Goodness knows we all need.


Back at it.

It’s been awhile, a very long while. So much has changed and yet, so little. 

So, what’s changed? My baby girl is now a toddler. A crazy 3 year old, with most amazing vocabulary and entertaining personality. She’s always up for fun and a giggle, she’s friendly and outgoing, she knows what she wants and I’m certain one day this will be a trait I greatly admire in her, although at times it makes me want to scream.

There is however still a baby girl in my life. A sweet little one year old, who is full of smiles and spunk. She’s a quiet the observer and then quickly surprises you with her go-getter attitude. Did I mention she’s sweet? She truly is, the sweetest little thing and she’s been like that from the moment she joined our wee family.

Our world is busier and much more pink, but then it’s always been busy and always very pink. I’m still at this stay-at-home mom thing. Working on not beating myself up over the little things and celebrating the little (& the BIG!) things. Have you ever noticed how it’s easier to beat ourself up than to celebrate our wins, no matter how big? Here’s a win, I’ve finished cups of coffee lately before they’ve gone cold. I won’t get into my dismal feelings of failure…not today at least. I’m sure there’s great pieces of wisdom to be shared, I’m just still working through the process of not picking myself apart too badly. Thankfully His mercies are new every morning and perhaps after nap times, too?

We’ve grown and experienced and been stretched & challenged & here we are still standing. I’m still holding hands with the most amazing man I know. He’s forever wowing us with how he loves, protects, provides, encourages and supports us. Through every season we’ve faced we’ve somehow come through stronger and more committed than before. 

It’s the fall, a new season. Although September is not even close to beginning of the year, in my mind it’s always been the beginning. Perhaps because after our little summer hiatus from everything from actives to favourite TV shows, it’s all starting up again. Or perhaps it’s because in my former career everything seemed to kick start after the summer and I’m stuck in that mode. Regardless, I’m happy for this fall, I’m feeling rooted and ready for all that’s headed our way.


Musings From a Mom of Girls

Hello my name is Catherine & I am a girly girl. I’ve always been a fan of coordinated outfits including shoes & jewelry. I’m a lover of all things glittered & sparkly (much to my husbands dismay when it’s time to decorate for Christmas & it looks as though our house as been invaded by fairies). I love shopping, fresh flowers & high heels. For the one year I played soccer my mom said other parents on the sidelines asked if I was a dancer because of how I would run down the field. I love all things pretty.

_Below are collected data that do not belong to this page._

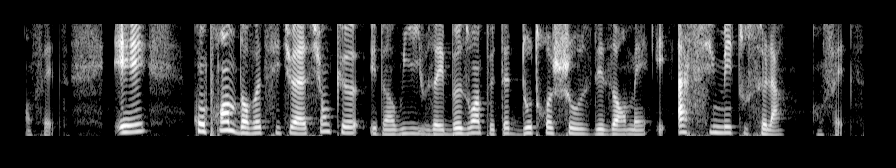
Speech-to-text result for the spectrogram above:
en fait. Et comprendre dans votre situation que, eh ben oui, vous avez besoin peut-être d'autre chose désormais et assumer tout cela, en fait.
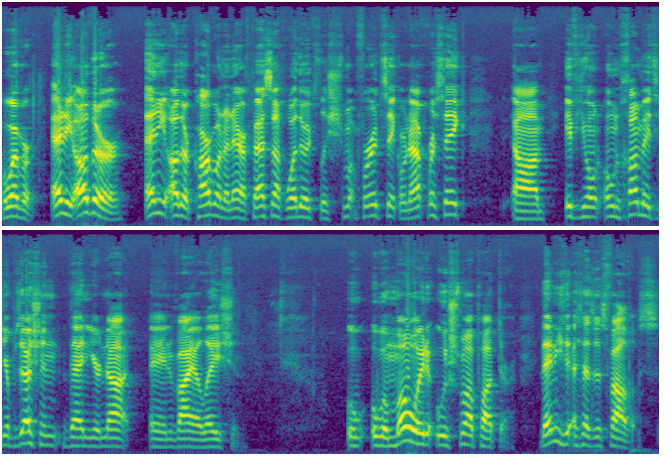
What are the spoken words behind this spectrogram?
However, any other any other korban on erev Pesach, whether it's for its sake or not for sake, um, if you own chametz in your possession, then you're not in violation. Then he says as follows.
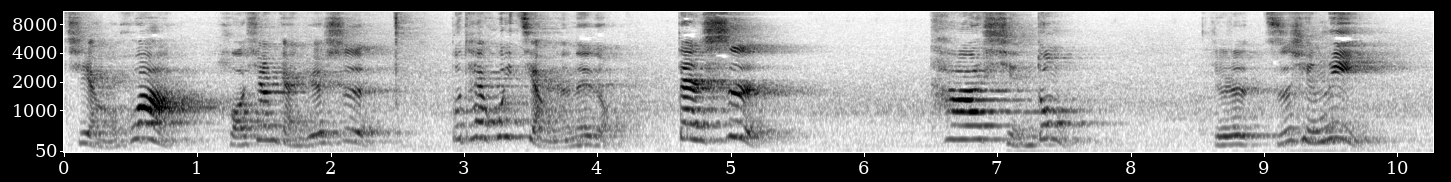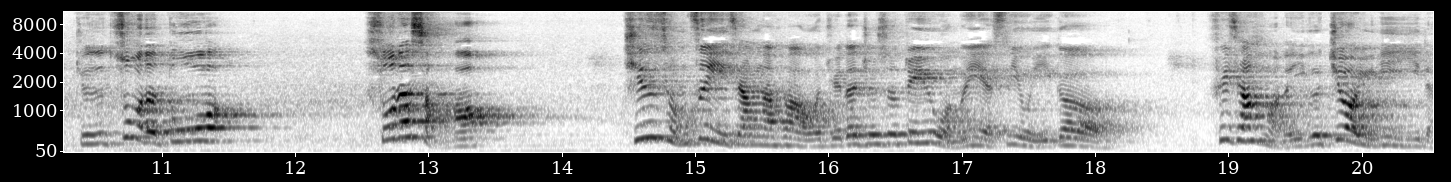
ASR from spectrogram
讲话好像感觉是不太会讲的那种，但是他行动就是执行力，就是做的多，说的少。其实从这一章的话，我觉得就是对于我们也是有一个。非常好的一个教育利益的，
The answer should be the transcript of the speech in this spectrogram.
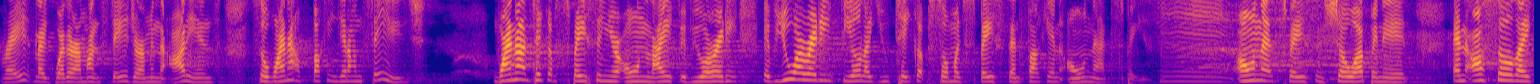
right? Like whether I'm on stage or I'm in the audience. So why not fucking get on stage? Why not take up space in your own life if you already if you already feel like you take up so much space, then fucking own that space. Mm. Own that space and show up in it. And also like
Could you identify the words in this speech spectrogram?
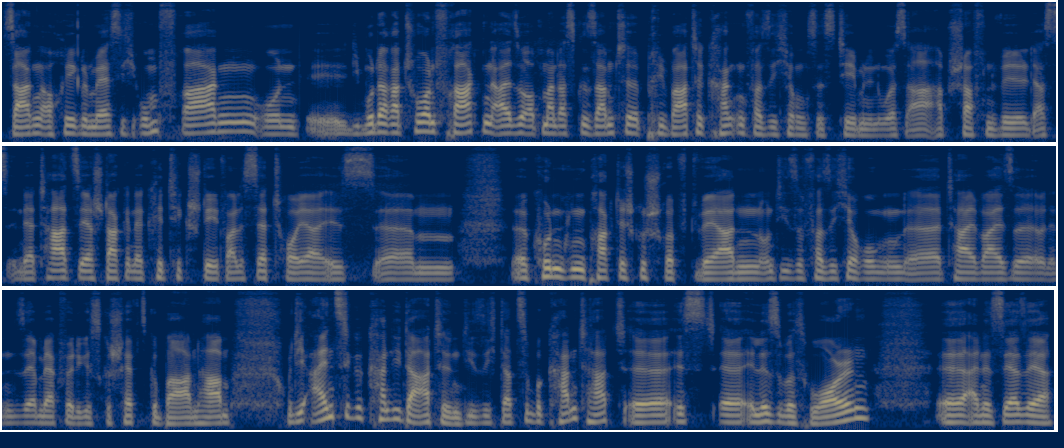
sagen auch regelmäßig Umfragen. Und äh, die Moderatoren fragten also, ob man das gesamte private Krankenversicherungssystem in den USA abschaffen will, das in der Tat sehr stark in der Kritik steht, weil es sehr teuer ist, ähm, äh, Kunden praktisch geschröpft werden und diese Versicherungen äh, teilweise ein sehr merkwürdiges Geschäftsgebaren haben. Und die einzige Kandidatin, die sich dazu bekannt bekannt hat, äh, ist äh, Elizabeth Warren, äh, eine sehr, sehr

It should come as no surprise that I am delighted to mother two beautiful little girls. So far (the youngest is still a bit young to know for sure) they are just like their mother! My 3 year old loves princesses, sparkles, dress up, shopping & pink. I love that over my daughters’ lifetimes we will get to share all sorts of fabulous experiences together; ear piercings, first makeovers, pedicures, shopping trips, late night tears & giggles.

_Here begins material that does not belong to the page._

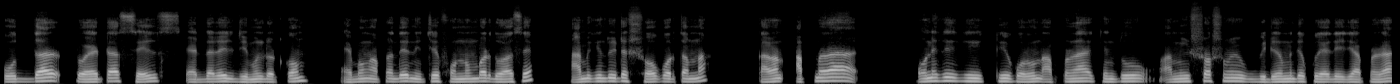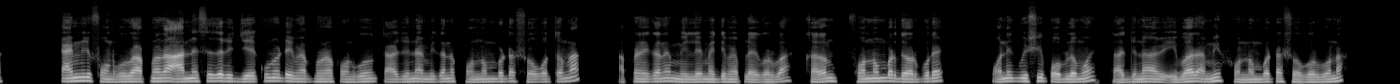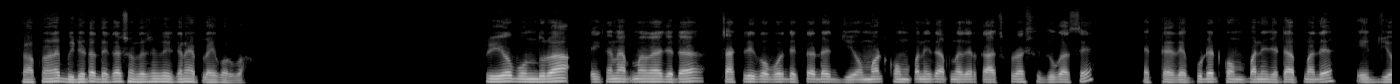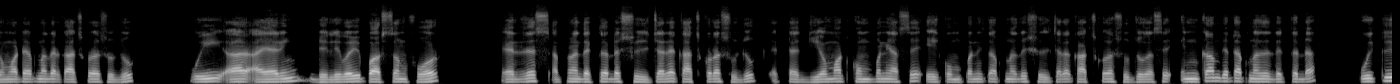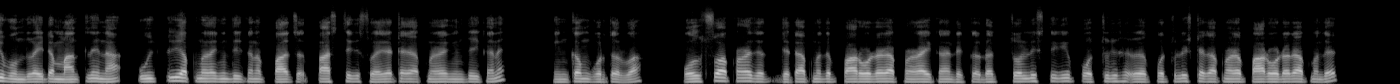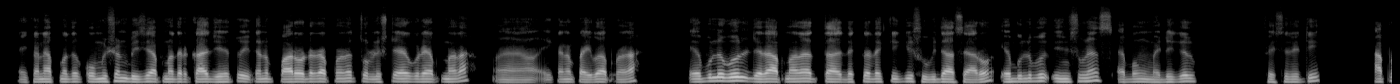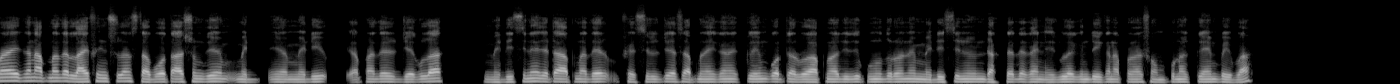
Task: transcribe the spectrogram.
Poddar Toyota sales at the rate Gmail dot com এবং আপনাদের নিচে ফোন নম্বর দেওয়া আছে। আমি কিন্তু এটা শো করতাম না। কারণ আপনারা অনেকে কী করুন, আপনারা কিন্তু আমি সবসময় ভিডিওর মধ্যে কয়ে দিই যে আপনারা টাইমলি ফোন করব আপনারা আননেসেসারি যে কোনো টাইমে আপনারা ফোন করুন, তার জন্য আমি এখানে ফোন নম্বরটা শো করতাম না। আপনারা এখানে মেলের মাধ্যমে অ্যাপ্লাই করবা। কারণ ফোন নম্বর দেওয়ার পরে অনেক বেশি প্রবলেম হয়, তার জন্য এবার আমি ফোন নম্বরটা শো করব না। তো আপনারা ভিডিওটা দেখার সঙ্গে সঙ্গে এখানে অ্যাপ্লাই করবা। প্রিয় বন্ধুরা, এখানে আপনারা যেটা চাকরি খবর দেখতে একটা জিওমার্ট কোম্পানিতে আপনাদের কাজ করার সুযোগ আছে। একটা রেপুটেড কোম্পানি যেটা আপনাদের, এই জিওমার্টে আপনাদের কাজ করার সুযোগ। We are hiring delivery person for address আপনারা দেখতে একটা শিলচারে কাজ করার সুযোগ। একটা জিওমার্ট কোম্পানি আছে, এই কোম্পানিতে আপনাদের শিলচারে কাজ করার সুযোগ আছে। ইনকাম যেটা আপনাদের দেখতে উইকলি বন্ধুরা, এটা মান্থলি না। উইকলি আপনারা কিন্তু এখানে পাঁচ পাঁচ থেকে ছয় হাজার টাকা আপনারা কিন্তু এখানে ইনকাম করতে পারবা। অলসো আপনারা যেটা আপনাদের পার অর্ডারে আপনারা এখানে দেখতে পাবেন চল্লিশ থেকে পঁয়তাল্লিশ পঁয়তাল্লিশ টাকা আপনারা পার অর্ডারে আপনাদের এখানে আপনাদের কমিশন বেশি আপনাদের কাজ, যেহেতু এখানে পার অর্ডারে আপনারা চল্লিশ টাকা করে আপনারা এখানে পাইবা আপনারা। অ্যাভেলেবল যারা আপনারা দেখতে পাবেন কী কী সুবিধা আছে আরও অ্যাভেলেবল ইন্স্যুরেন্স এবং মেডিকেল ফেসিলিটি আপনারা এখানে আপনাদের লাইফ ইন্স্যুরেন্স থাকব তার সঙ্গে মেডি আপনাদের যেগুলা মেডিসিনে যেটা আপনাদের ফেসিলিটি আছে, আপনারা এখানে ক্লেম করতে পারব আপনারা যদি কোনো ধরনের মেডিসিন ডাক্তার দেখান এগুলো কিন্তু এখানে আপনারা সম্পূর্ণ ক্লেম পাইবা।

I realize there is a chance that one or both of my girls may not be into the same girly things that I am & I am 100% ok with that. Growing up, my little sister & I were not completely on the same page in terms of a lot of our interests & yet we still developed a close & strong relationship; which is ultimately what I care about most. No matter what, I want my children to know that they are loved & valued regardless of what their interest may be.

I’m also not so naive to think that raising girls won’t have it’s unique challenges, but I like to feel I’m up to the challenge. Being an incredibly emotional female myself (yes, I’m the one who cries in commercials & gets teary at weddings & baby dedications), I feel as though I may have a certain advantage to when it comes to emotional teenage girls. And sass, sweetheart, I’ve got that one covered. I distinctly remember the last time I was grounded as a teenager being because I was “being a bitch.” 

Consider this blog my random musings of being a mom to girls. The high highs & the low lows, God knows my life is full of them!